Start of DATA SHOWN
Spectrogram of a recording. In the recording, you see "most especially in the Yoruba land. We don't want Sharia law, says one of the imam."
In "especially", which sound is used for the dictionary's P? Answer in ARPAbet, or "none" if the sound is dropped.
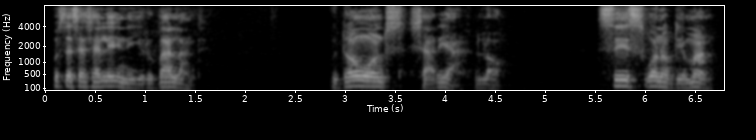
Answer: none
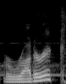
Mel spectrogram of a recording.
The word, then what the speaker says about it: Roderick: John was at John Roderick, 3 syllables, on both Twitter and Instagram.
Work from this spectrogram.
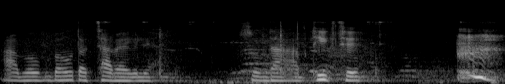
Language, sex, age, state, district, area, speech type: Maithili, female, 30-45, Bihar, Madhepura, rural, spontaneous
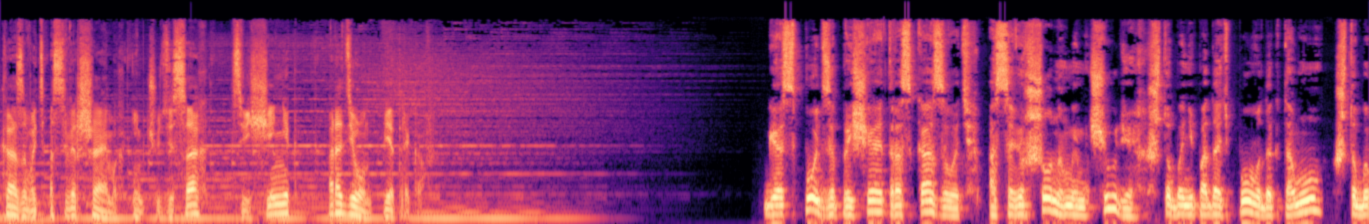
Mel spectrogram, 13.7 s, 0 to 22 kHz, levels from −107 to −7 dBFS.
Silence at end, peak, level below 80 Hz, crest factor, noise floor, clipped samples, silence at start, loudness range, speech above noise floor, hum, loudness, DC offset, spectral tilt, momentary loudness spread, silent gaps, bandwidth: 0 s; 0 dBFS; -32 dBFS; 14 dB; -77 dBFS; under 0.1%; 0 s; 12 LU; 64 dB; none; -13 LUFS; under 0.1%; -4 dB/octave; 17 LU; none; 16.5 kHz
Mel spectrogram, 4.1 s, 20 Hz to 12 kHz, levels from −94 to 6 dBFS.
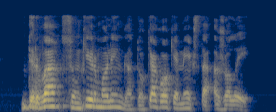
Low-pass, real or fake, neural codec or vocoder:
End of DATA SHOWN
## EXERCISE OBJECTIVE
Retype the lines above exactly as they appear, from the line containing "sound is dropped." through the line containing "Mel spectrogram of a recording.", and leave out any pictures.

## RESULT OF THIS EXERCISE
In "especially", which sound is used for the dictionary's P? Answer in ARPAbet, or "none" if the sound is dropped.
Answer: none
Mel spectrogram of a recording.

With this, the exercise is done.